3 Tips For Reducing Anxiety When Visiting Your Dentist

Do you dread having to go get your teeth checked out? Do you wish that there was some way that you could skip going to the dentist entirely? Unfortunately, in order to have healthy teeth, going to the dentist is something that is necessary on a yearly basis, at the very least. But what you may not realize is that it doesn't have to be an unpleasant experience. While you may never look forward to getting a dental checkup, there are things that you can do to help make your next visit more comfortable. 

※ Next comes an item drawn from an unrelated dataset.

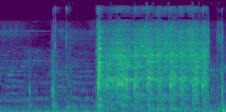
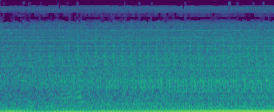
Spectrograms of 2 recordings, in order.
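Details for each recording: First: Maserati cranking: starter spins steadily about a second without catching; crank-no-start traced to a corroded, broken pickup sensor shielded wire, bypassed with a jumper wire. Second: Maserati with a cranks-but-no-start fault, after a jumper replaced a corroded, broken shielded pickup wire: the engine catches after about a second and settles into a steady, even low rumble with no misfire; it starts and runs properly.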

Switch dentists: Many people continue to go to the same dentist for years at a time, simply because that's what they're used to. But that doesn't mean that your usual doctor is the right dentist for your needs. Some people would prefer a dentist who jokes around, while others might like one who is more serious. This is a matter of personal preference. But you should always go to a dentist who is willing to stop and listen to your concerns and your needs. If you ever visit a dentist who tells you what "must" be done without taking the time to listen to what you want or can afford, it's time to find another dentist.

Listen to music: While the dentist is examining your teeth, put on some headphones and listen to some of your favorite music. Music provides a great distraction from what the dentist is doing, helping to alleviate both pain and any anxiety that you may be feeling. Since you can't talk anyway while he or she is examining your mouth, a good dentist will be more than understanding of your desire to listen to your headphones at that time. You and the dentist will be able to discuss the state of your mouth and any treatment options once the exam has finished.

Reward yourself: Make plans to do something fun for yourself, such as going to your favorite ice cream parlor, as soon as you're done with your dental visit. It may seem silly, but associating something unpleasant (visiting the dentist) with something good (getting ice cream) can help your brain to equate dental visits with something good. If all you do after visiting the dentist is to go home or run other errands, your mind will continue to associate visiting the dentist with unpleasant experiences, even if the visit itself was quite pleasant.